Loretta nods. "Yes, I did. As he got larger, it was embarrassing not only for him, but for the rest of the family. So I would give him something to eat, and he would rather have something to eat [than go out.]"

"Do you agree that the two of you have a very dysfunctional connection at this point?" Dr. Phil asks Paul. 

He replies, "Yeah, I think throughout my life, it has just been something we never addressed."

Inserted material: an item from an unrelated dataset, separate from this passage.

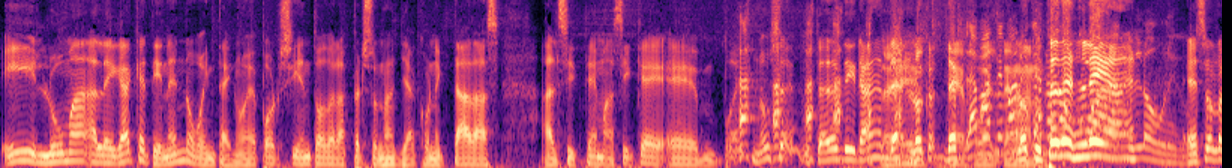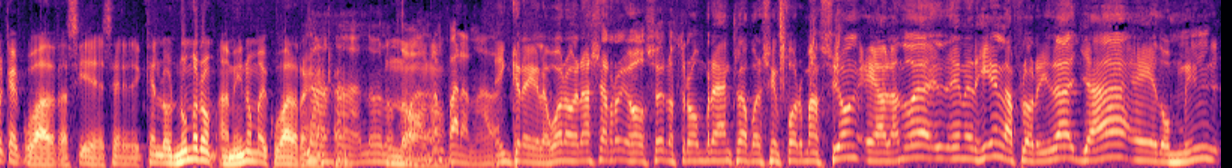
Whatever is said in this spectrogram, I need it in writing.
y Luma alega que tiene el 99% de las personas ya conectadas al sistema. Así que, eh, pues, no sé, ustedes dirán, de- lo, que- de- lo que no ustedes nos cuadra, lean, es lo único. eso es lo que cuadra, sí, es, eh, que los números a mí no me cuadran acá. Ajá, no, no, No, cuadran no. para nada. Increíble. Bueno, gracias Roy José, nuestro hombre ancla, por esa información. Eh, hablando de, de energía, en la Florida ya eh, 2000,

Dr. Phil turns to Dr. Ignarro. "Now you have done some calculations, and you think Paul is eating in excess of 11,000 calories a day?" he asks.

 

"That is correct," Dr. Ignarro says. "Eleven thousand calories a day, and that is at least five- or six-fold more than he should be eating."
 

Dr. Phil clarifies. "There is good news and bad news here," he tells Paul. "The good news is, if you make some reductions and changes to this addictive behavior, you can begin to see some dramatic, dramatic differences right now ... If we were to eliminate 9,000 calories a day, he could be losing two to five pounds a day, in particular, if he started exercising."

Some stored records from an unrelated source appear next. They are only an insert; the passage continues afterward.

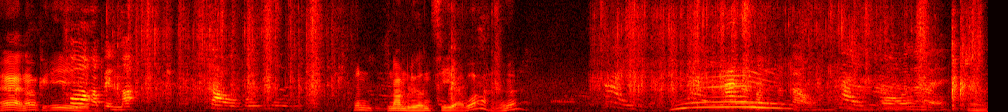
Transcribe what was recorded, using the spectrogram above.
เออน้องพี่พ่อก็เป็นมะเก่าหมดเลยมันน้ำเหลืองเสียบ่เหรอไข่ข้างมันเก่าไข่พ่อนั่นแหละอืม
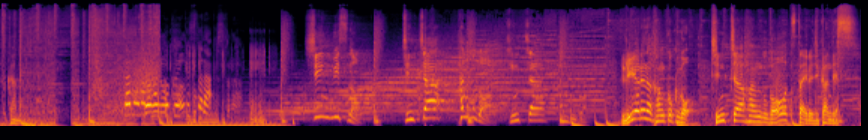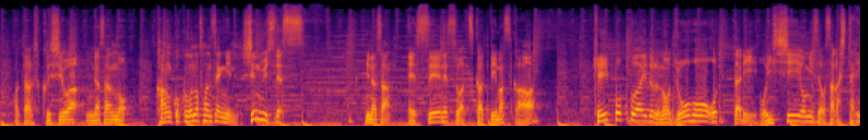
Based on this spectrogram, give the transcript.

Dr. Ignarro agrees. "That is entirely possible, and it would not be dangerous or unhealthy to do that as well." 

Paul voices his concerns. "I worry most about the addiction," he says. "I know I am eating too much, but when I am eating, it feels so good. When I am eating, I get this euphoric feeling. I worry that the addiction will be more powerful than I am."

"You are basically a prisoner in your place there," Dr. Phil points out to Paul. "Where are you getting the food?"

Paul responds, "I have a lot of friends and family who will bring things to me if I ask, and they know it will make me feel better, and they want to see me feel better."

 

Turning to Loretta, Dr. Phil asks, "Is that why you bring it to him?" 

"Yes," she says.

Dr. Phil chides her for enabling Paul. "You will pick up fast food and bring it to him. You will bring him ice cream, cake, a family pack of chicken and you know he will probably have polished it off before you even get home," he notes. 

Loretta nods. 

"If we talk about stopping this flow of food to you — giving you alternative ways to handle the anxiety, depression, the feelings — will you embrace that?" Dr. Phil asks Paul.

"Yes. I don't have a choice in the matter," Paul answers.

Dr. Phil counters, "No, you do have a choice. You have been exercising your choice, and it has gotten you to where you have gotten. The question is, are you prepared to make a commitment to make a different choice now? I am not saying you know how, but if we come up with a way, would you commit to this other choice?" 

"Yes," Paul says.

 

Fixing his gaze on Loretta, Dr. Phil says, "You know what we are talking about is a fight for life." 

"Yes, sir. I know now, but I never realized until this last episode how confined he is and how much I contributed," she says. 

Dr. Phil is incredulous. "Loretta, he weighs 1,000 pounds! Whether it is 1,000, 500 or 600, common sense would have to tell you that something dramatic has to happen," he says sternly.

"I am convinced you cannot break this on your own," Dr. Phil stresses to Paul. "I am convinced that this addiction has an absolute death grip on you."

 

Since Paul lives in Alaska, Dr. Phil will fly in a world-class expert to perform a complete medical assessment on him. "That will give you alternative ways to deal with the anxiety, the depression, and we'll put together a nutritional plan for you," Dr. Phil assures him. "I will do that if you do something for me. What I want you to do for me is tell your mother, 'Do not enable me further. I don't care what I say.' I want you to give us a list of all the

people that bring you food in the night, in the day, at anytime ... I want you to do whatever you have to do so we can shut off your Internet options as far as [having] food delivered. And I want to put you in an environment so that it is not willpower, it is programming. I don't want you to just be strong. I want you to set your world up for success, not for failure. Are you willing to commit to that?" 

"Yes," Paul replies.

 

Loretta says she will participate as well. "I want my son to live," she says through tears. "I want my son to have a life that I took away from him. Before I die, I want to see him on a dance floor dancing with his mom."